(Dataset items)
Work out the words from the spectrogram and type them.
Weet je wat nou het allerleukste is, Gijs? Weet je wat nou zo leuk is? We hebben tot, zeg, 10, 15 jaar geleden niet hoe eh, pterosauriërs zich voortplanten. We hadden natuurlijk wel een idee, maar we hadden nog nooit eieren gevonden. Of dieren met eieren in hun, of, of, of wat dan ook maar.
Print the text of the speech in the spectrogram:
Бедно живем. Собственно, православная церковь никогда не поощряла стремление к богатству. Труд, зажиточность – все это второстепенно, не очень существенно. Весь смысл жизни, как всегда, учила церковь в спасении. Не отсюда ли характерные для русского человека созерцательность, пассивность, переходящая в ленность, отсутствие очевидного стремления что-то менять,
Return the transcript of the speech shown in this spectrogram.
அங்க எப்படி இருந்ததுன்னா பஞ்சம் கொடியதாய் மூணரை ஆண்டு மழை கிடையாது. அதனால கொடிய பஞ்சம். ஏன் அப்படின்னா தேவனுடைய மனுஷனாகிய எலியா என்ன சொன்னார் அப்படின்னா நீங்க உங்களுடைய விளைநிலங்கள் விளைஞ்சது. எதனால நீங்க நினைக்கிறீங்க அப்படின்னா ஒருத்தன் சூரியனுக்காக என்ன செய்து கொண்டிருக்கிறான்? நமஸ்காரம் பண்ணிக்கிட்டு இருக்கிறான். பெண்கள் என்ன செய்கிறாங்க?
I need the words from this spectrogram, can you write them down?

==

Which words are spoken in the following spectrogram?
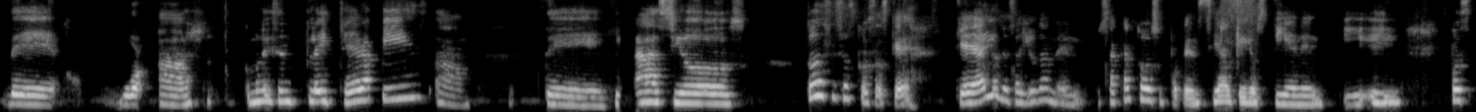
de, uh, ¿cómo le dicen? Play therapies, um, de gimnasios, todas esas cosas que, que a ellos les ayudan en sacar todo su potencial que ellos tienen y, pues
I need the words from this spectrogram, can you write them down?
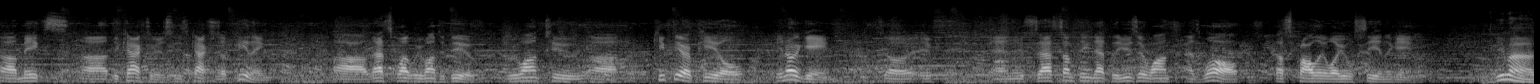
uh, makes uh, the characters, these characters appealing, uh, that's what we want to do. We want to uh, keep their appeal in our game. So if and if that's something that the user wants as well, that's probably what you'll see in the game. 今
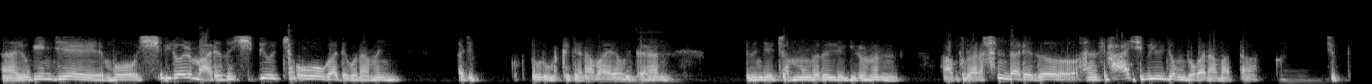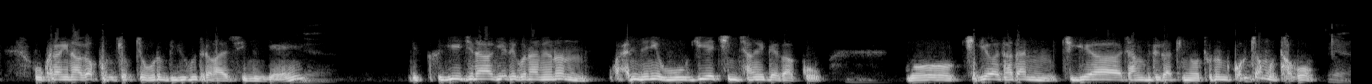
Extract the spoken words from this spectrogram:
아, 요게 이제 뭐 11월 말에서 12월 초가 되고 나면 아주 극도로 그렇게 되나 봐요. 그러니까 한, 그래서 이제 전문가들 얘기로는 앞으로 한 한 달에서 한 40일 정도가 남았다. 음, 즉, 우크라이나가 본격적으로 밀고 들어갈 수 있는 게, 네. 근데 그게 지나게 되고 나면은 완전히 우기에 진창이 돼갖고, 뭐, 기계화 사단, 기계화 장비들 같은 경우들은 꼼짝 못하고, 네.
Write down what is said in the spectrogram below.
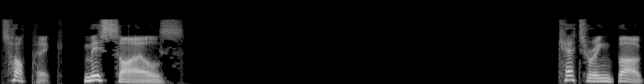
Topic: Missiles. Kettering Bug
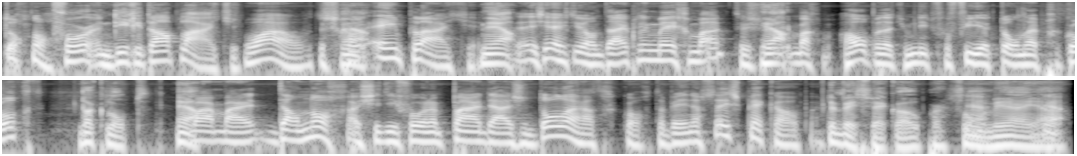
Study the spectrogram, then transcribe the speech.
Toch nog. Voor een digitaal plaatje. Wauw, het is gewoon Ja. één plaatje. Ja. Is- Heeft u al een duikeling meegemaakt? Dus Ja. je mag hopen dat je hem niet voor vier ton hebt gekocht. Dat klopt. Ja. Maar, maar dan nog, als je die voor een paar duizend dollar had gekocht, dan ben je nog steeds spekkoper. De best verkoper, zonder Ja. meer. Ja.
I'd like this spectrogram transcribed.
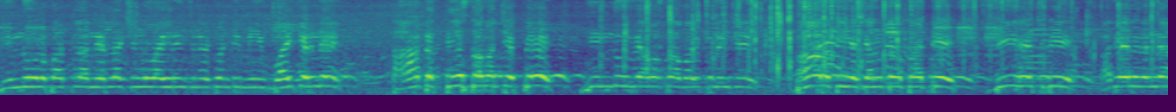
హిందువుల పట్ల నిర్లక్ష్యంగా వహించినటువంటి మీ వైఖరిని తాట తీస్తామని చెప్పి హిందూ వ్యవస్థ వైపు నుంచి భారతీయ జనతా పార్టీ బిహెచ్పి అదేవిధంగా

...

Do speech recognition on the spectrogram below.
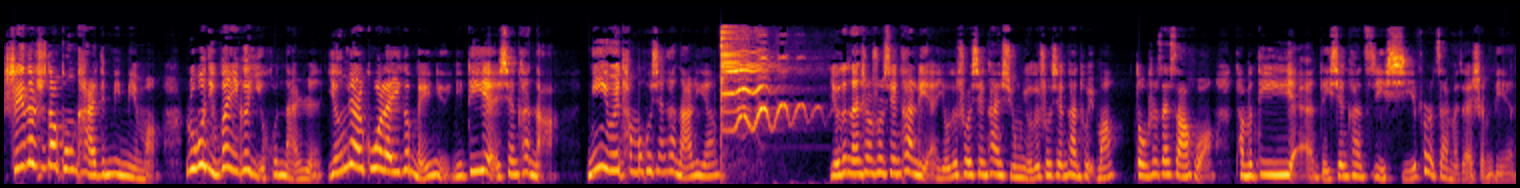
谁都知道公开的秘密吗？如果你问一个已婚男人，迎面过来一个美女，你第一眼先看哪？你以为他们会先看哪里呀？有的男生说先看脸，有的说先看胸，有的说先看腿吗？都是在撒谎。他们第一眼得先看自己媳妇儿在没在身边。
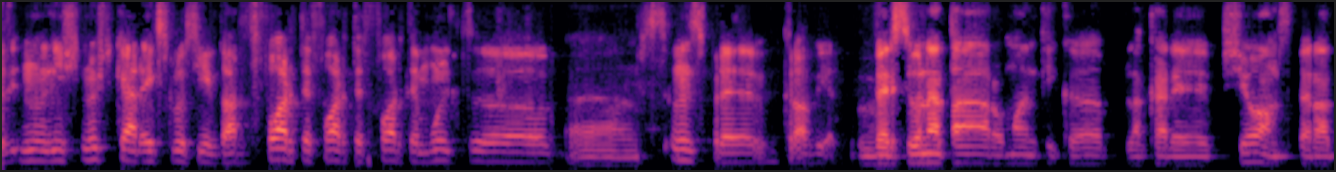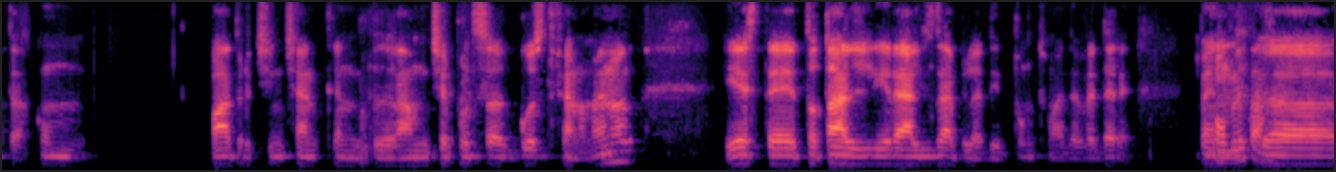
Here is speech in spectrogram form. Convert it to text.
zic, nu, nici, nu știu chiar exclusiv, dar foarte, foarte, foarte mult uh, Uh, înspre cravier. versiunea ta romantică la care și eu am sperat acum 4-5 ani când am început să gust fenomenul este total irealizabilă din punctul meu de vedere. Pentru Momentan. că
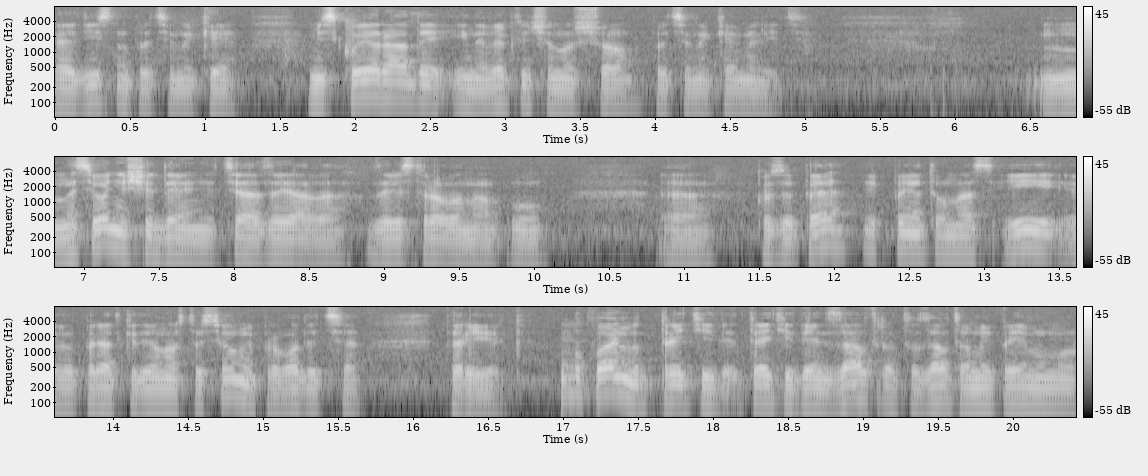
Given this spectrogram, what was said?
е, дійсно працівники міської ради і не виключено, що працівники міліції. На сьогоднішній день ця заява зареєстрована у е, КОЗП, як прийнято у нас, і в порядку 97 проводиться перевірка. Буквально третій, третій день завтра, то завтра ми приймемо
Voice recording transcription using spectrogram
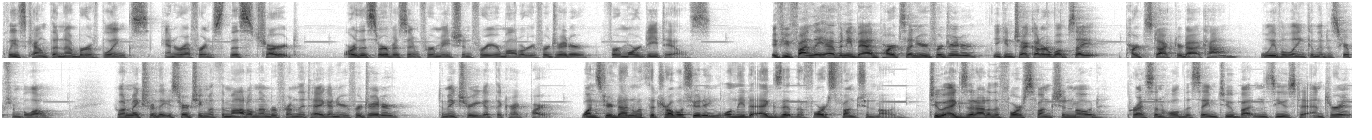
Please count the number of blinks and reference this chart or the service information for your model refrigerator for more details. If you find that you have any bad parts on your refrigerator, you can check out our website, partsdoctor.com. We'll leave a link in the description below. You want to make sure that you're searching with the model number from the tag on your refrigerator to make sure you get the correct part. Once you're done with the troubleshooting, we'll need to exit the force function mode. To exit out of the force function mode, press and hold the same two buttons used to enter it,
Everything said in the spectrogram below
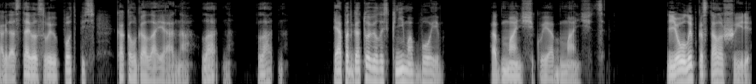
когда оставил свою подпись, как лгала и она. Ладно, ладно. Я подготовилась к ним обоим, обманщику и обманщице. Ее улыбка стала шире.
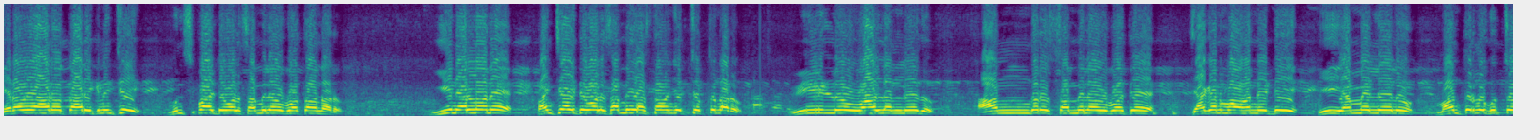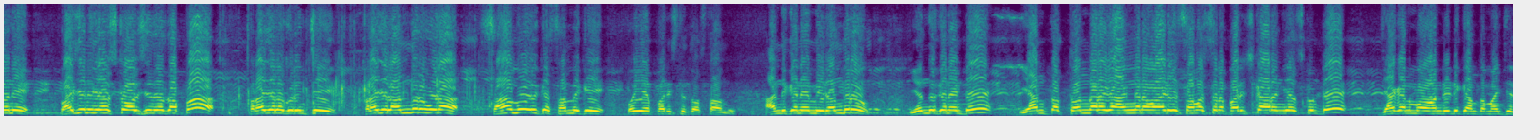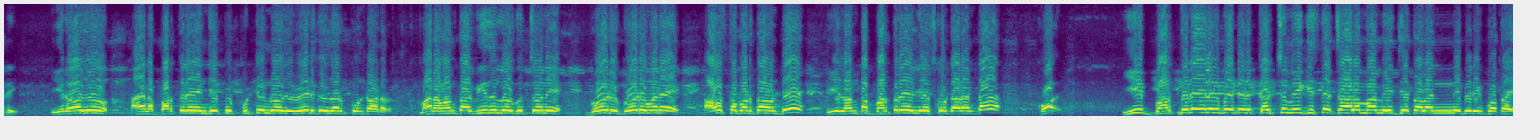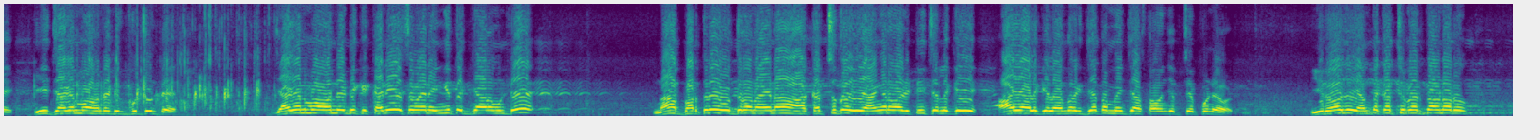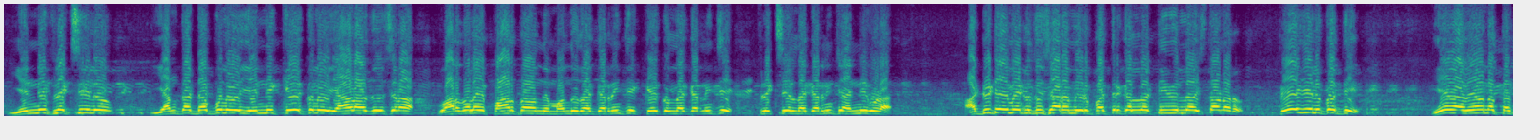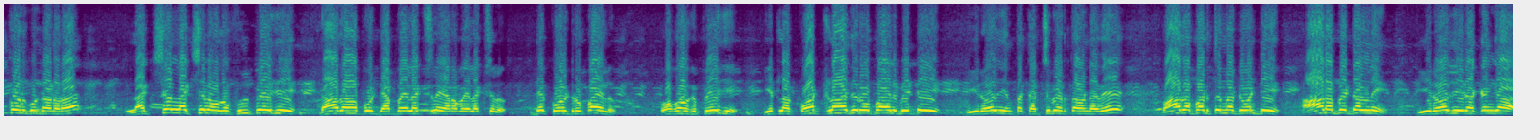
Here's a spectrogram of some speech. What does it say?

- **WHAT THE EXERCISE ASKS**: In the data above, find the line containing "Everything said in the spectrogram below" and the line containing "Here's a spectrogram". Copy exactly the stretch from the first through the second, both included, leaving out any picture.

- **TASK RESPONSE**:
Everything said in the spectrogram below
когда оставил свою подпись, как лгала и она. Ладно, ладно. Я подготовилась к ним обоим, обманщику и обманщице. Ее улыбка стала шире.
Here's a spectrogram of some speech. What does it say?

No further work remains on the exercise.